## THE TASK
Give back the line containing "Audio transcript, only spectrogram available" along with every line after it, exactly, until the entries end.

Top of EXTRACTED RECORDS

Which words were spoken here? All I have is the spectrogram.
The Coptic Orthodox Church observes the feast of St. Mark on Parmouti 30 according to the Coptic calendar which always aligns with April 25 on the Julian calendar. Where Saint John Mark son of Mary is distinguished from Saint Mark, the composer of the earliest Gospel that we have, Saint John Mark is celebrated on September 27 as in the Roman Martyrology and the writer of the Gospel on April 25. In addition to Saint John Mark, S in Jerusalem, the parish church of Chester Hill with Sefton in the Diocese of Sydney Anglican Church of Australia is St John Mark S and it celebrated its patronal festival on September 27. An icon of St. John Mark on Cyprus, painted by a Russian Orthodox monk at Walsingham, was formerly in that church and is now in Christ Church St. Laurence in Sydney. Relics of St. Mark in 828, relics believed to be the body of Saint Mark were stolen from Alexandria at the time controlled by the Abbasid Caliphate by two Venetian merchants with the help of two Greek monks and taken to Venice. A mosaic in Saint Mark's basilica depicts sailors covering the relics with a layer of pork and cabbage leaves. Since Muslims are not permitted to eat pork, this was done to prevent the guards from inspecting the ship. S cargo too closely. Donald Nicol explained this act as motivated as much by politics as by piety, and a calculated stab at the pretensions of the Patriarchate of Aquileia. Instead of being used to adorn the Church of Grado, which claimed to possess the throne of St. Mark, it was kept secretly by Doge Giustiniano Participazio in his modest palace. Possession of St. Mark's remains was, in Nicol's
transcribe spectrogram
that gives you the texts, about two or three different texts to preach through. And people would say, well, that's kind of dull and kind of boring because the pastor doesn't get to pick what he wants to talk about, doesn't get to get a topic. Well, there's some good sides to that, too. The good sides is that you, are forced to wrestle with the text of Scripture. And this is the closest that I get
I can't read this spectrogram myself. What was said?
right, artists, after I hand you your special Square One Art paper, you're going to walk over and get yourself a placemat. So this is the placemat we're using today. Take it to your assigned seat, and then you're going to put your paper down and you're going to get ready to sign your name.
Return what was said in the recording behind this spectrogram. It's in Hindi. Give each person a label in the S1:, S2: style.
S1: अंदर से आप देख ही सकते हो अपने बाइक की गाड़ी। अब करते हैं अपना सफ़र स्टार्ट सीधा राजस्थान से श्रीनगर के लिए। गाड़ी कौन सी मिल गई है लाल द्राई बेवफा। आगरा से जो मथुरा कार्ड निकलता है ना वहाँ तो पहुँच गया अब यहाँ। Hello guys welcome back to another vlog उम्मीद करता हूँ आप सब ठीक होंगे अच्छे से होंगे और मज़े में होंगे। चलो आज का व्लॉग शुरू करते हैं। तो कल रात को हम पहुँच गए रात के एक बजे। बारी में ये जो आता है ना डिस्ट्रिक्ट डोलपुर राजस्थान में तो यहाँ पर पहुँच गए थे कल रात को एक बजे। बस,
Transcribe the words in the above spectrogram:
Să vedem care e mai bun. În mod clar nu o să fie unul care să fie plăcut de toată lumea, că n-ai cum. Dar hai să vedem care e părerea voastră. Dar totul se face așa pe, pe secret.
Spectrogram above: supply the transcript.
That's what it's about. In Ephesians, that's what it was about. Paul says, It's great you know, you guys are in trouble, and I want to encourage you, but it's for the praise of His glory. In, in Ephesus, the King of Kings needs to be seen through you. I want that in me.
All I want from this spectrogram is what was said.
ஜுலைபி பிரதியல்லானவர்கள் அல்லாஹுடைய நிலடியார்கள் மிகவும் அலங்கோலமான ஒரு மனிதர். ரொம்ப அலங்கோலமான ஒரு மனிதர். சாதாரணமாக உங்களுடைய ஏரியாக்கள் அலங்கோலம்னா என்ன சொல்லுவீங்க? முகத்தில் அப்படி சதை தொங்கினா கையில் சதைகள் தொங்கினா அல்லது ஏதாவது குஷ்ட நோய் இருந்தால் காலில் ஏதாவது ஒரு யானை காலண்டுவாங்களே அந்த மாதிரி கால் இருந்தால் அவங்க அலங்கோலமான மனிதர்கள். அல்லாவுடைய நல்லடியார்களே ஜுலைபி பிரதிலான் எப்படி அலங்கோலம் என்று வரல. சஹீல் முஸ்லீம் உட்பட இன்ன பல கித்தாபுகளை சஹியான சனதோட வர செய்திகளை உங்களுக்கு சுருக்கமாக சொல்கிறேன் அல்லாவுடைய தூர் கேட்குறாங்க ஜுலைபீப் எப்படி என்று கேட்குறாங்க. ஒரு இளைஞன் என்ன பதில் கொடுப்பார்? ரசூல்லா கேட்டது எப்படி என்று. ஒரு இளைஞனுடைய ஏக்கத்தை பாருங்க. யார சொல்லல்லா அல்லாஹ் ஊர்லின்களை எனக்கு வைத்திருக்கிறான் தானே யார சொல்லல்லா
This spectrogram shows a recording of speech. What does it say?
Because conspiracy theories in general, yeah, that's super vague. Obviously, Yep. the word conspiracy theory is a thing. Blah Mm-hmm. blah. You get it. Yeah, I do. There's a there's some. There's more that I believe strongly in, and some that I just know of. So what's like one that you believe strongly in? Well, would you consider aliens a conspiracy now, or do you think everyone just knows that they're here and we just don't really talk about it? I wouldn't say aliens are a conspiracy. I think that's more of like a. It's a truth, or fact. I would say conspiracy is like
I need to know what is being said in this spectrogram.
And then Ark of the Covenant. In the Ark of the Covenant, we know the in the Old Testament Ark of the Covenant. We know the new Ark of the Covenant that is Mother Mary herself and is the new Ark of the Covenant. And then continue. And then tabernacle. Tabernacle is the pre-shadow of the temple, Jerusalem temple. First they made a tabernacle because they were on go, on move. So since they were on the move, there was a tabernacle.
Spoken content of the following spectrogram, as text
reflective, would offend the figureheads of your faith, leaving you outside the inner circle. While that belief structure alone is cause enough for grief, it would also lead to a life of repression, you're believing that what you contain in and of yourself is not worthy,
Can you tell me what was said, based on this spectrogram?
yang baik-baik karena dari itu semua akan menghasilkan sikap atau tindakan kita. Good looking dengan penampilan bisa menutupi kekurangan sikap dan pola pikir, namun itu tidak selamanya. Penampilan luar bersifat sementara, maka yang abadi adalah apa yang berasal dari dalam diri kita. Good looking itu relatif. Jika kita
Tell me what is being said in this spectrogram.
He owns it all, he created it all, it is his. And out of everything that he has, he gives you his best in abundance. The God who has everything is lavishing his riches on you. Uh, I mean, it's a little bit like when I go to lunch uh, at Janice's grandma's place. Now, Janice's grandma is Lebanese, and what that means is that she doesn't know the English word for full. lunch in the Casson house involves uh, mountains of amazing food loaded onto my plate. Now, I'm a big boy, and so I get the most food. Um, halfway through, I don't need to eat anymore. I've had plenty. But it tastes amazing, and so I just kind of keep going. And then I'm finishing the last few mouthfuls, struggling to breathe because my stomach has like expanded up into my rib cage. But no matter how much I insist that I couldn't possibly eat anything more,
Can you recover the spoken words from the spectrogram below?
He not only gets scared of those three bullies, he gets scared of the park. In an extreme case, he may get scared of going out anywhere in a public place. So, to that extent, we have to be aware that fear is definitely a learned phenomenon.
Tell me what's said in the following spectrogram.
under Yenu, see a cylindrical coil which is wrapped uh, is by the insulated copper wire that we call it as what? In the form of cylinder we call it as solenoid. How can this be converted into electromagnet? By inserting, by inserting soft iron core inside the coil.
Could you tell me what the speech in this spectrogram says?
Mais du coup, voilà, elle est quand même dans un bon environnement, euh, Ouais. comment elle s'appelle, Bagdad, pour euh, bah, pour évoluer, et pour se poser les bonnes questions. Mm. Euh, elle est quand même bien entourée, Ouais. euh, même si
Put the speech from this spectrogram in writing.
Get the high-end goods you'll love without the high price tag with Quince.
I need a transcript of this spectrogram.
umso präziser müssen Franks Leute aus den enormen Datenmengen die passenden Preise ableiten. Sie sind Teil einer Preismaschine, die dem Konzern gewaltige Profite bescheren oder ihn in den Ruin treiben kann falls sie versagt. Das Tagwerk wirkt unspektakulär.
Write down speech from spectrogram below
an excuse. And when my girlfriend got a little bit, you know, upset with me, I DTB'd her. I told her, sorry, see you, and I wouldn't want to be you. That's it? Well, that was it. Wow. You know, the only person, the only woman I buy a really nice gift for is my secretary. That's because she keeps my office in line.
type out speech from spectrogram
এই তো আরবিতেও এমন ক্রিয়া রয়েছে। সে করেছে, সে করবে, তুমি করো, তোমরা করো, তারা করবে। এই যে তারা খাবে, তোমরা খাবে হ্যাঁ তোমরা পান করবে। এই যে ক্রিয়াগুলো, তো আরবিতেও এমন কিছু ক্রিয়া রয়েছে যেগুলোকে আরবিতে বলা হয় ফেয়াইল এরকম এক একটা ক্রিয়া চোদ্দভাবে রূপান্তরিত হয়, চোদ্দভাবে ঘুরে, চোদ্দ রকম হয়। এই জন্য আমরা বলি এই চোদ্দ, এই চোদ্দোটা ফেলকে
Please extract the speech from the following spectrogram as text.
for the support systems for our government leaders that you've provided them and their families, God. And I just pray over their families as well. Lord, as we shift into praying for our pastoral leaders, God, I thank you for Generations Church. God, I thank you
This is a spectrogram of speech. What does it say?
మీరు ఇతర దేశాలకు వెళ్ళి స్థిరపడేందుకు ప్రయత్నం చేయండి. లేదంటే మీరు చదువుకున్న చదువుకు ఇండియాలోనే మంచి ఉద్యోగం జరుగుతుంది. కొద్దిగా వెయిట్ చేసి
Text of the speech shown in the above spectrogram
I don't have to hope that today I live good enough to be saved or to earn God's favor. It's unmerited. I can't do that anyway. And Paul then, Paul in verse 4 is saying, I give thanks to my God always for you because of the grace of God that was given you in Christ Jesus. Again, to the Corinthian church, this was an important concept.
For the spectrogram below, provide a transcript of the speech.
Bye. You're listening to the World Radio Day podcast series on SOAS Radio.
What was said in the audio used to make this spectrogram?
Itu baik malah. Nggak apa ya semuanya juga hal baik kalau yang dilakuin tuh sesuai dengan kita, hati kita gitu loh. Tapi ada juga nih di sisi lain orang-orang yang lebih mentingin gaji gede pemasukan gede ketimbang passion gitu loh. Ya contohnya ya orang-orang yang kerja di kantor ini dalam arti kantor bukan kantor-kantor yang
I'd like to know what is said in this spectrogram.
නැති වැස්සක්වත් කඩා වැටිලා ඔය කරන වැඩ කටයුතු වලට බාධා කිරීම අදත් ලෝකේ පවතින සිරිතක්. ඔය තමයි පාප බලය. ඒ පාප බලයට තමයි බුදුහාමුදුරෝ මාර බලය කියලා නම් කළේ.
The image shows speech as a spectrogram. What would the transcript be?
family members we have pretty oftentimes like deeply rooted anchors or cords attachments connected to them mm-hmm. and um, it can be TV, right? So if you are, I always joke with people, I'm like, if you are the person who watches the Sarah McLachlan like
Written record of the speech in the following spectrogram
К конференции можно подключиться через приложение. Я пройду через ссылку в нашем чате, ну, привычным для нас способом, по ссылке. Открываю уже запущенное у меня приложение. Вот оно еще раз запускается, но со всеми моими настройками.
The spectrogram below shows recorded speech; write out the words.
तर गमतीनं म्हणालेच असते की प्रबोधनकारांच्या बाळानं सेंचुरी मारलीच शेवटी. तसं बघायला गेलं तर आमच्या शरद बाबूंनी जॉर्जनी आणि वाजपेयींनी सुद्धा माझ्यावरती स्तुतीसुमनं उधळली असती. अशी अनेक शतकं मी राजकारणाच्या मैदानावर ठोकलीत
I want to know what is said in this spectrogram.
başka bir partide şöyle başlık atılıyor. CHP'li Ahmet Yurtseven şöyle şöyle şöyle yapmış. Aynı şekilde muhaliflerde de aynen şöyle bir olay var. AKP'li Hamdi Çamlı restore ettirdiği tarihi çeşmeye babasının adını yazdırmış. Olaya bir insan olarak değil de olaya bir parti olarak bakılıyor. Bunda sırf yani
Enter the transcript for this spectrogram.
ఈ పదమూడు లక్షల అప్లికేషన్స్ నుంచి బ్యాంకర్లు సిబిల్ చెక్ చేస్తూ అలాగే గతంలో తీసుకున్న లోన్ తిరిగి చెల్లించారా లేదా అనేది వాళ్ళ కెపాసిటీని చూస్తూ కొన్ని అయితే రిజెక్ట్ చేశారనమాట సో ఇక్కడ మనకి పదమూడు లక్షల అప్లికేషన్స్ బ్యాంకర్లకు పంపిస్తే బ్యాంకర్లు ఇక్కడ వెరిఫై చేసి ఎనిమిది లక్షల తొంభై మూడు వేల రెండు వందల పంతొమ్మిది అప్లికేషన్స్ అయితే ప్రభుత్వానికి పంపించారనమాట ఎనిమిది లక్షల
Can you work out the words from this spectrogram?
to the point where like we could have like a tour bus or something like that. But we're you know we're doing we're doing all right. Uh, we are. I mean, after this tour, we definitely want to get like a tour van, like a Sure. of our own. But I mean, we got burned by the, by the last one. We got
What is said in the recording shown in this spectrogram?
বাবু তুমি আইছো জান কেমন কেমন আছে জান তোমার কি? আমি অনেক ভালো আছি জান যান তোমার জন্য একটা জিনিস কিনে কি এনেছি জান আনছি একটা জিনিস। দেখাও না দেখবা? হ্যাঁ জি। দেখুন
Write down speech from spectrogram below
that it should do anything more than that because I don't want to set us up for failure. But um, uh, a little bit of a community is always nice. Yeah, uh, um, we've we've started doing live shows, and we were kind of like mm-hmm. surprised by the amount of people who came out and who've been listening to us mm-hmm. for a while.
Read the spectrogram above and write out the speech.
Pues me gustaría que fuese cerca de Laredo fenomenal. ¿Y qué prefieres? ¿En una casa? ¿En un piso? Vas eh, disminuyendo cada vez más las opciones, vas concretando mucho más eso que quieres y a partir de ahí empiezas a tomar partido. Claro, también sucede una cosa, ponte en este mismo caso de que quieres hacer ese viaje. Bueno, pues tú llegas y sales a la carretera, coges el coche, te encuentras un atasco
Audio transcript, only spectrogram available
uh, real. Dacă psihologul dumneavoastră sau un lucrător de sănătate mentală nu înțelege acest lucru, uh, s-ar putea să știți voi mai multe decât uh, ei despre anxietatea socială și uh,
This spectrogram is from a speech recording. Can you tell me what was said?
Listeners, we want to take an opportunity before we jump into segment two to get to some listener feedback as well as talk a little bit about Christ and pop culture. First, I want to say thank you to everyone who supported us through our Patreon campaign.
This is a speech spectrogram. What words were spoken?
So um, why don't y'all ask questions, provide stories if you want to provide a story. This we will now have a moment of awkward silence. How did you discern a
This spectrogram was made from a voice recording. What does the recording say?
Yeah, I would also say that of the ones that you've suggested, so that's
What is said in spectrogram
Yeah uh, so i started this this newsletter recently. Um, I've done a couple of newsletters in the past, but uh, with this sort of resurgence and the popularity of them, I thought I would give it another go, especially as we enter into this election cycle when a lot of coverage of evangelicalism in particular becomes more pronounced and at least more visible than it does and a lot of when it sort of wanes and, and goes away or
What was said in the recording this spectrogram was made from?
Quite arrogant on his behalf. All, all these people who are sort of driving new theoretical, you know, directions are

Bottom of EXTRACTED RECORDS

## ANSWER TO THIS PROBLEM
Audio transcript, only spectrogram available
uh, real. Dacă psihologul dumneavoastră sau un lucrător de sănătate mentală nu înțelege acest lucru, uh, s-ar putea să știți voi mai multe decât uh, ei despre anxietatea socială și uh,
This spectrogram is from a speech recording. Can you tell me what was said?
Listeners, we want to take an opportunity before we jump into segment two to get to some listener feedback as well as talk a little bit about Christ and pop culture. First, I want to say thank you to everyone who supported us through our Patreon campaign.
This is a speech spectrogram. What words were spoken?
So um, why don't y'all ask questions, provide stories if you want to provide a story. This we will now have a moment of awkward silence. How did you discern a
This spectrogram was made from a voice recording. What does the recording say?
Yeah, I would also say that of the ones that you've suggested, so that's
What is said in spectrogram
Yeah uh, so i started this this newsletter recently. Um, I've done a couple of newsletters in the past, but uh, with this sort of resurgence and the popularity of them, I thought I would give it another go, especially as we enter into this election cycle when a lot of coverage of evangelicalism in particular becomes more pronounced and at least more visible than it does and a lot of when it sort of wanes and, and goes away or
What was said in the recording this spectrogram was made from?
Quite arrogant on his behalf. All, all these people who are sort of driving new theoretical, you know, directions are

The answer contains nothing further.